Her Majesty purchased the Castle, returned it to its original name of Castle of Mey and spent 2 years renovating the castle and its parkland.  Included in her restoration was the delightful walled garden that, thanks to 12-foot high ‘Great Wall of Mey’, is protected from the fierce winds and salt spray that blow in from the Pentland Firth.  She even managed to nurture her favourite old rose, Albertine, into scented abundance behind the Great Wall of Mey.

Enjoy your tour of the Castle and her gardens today with your guide and learn more about why this property was so close to The Queen Mother’s heart and also about Prince Charles’ commitment to the future of Castle of Mey.

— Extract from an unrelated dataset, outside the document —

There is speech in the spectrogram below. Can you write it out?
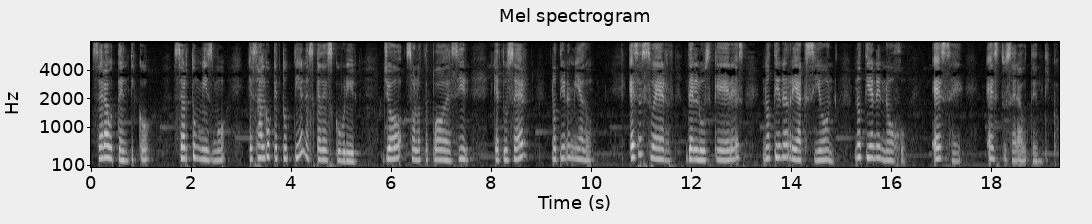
Ser auténtico, ser tú mismo, es algo que tú tienes que descubrir. Yo solo te puedo decir que tu ser no tiene miedo. Ese ser de luz que eres no tiene reacción, no tiene enojo. Ese es tu ser auténtico.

During your time here enjoy refreshments and home-baking in the castle’s tearoom.  On the way back to the pier, you will have a brief stop at Duncansby Head, the most northerly point on the British mainland, which is an RSPB reserve and home to a lighthouse built by Robert Stevenson in 1831.

Tours in Scrabster

  Castle of Mey
  Bettyhill & The Highland Clearances
  John O'Groats & Scotland's Far North
  Coastal Walk & Historic Kirk

Ports in Scotland

Holy Loch
Iona & Staffa
Thanks to Scottish Viewpoint,Royal Yacht Britannia and Historic Scotland for images